[Opening Records for the exercise section]

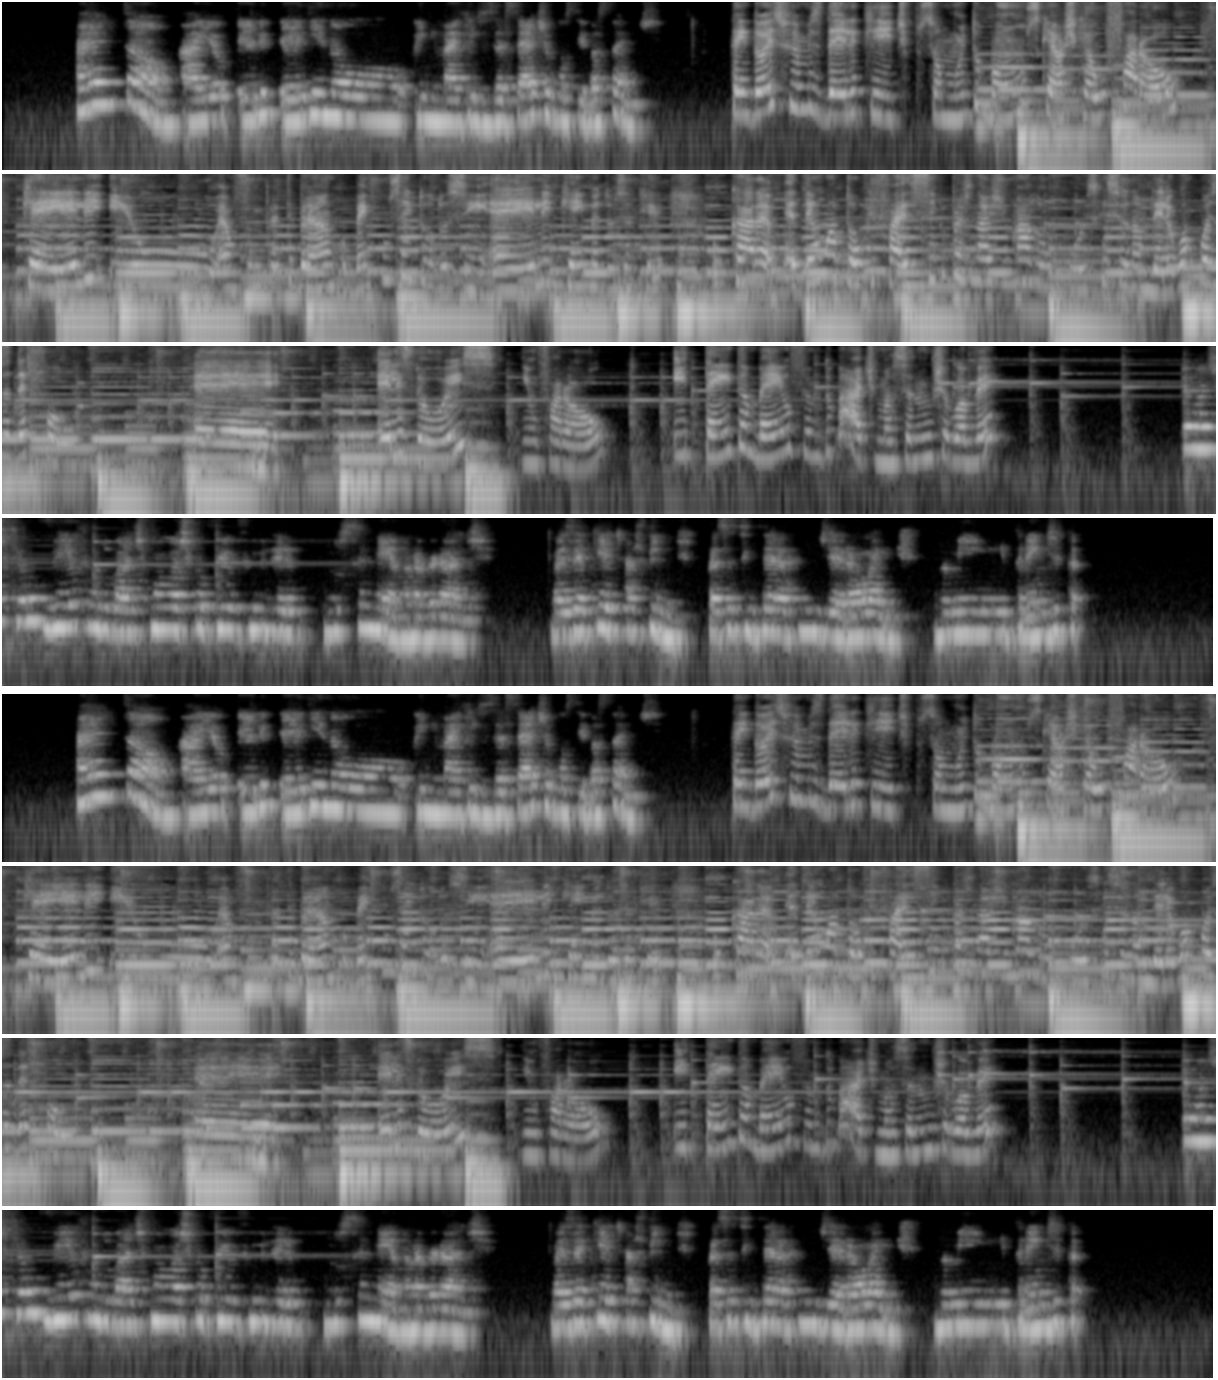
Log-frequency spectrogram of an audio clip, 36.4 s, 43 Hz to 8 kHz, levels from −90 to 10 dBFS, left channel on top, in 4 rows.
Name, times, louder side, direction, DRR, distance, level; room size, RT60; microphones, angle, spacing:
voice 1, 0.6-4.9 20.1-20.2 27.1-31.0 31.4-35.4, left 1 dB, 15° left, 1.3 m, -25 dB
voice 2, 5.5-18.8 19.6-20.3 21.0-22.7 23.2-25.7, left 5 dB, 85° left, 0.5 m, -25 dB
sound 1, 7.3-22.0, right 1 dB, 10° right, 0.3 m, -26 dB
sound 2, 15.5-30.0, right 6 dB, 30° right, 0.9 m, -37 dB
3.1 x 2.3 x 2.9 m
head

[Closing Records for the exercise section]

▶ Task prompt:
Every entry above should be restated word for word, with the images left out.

▶ Task response:
Log-frequency spectrogram of an audio clip, 36.4 s, 43 Hz to 8 kHz, levels from −90 to 10 dBFS, left channel on top, in 4 rows.
Name, times, louder side, direction, DRR, distance, level; room size, RT60; microphones, angle, spacing:
voice 1, 0.6-4.9 20.1-20.2 27.1-31.0 31.4-35.4, left 1 dB, 15° left, 1.3 m, -25 dB
voice 2, 5.5-18.8 19.6-20.3 21.0-22.7 23.2-25.7, left 5 dB, 85° left, 0.5 m, -25 dB
sound 1, 7.3-22.0, right 1 dB, 10° right, 0.3 m, -26 dB
sound 2, 15.5-30.0, right 6 dB, 30° right, 0.9 m, -37 dB
3.1 x 2.3 x 2.9 m
head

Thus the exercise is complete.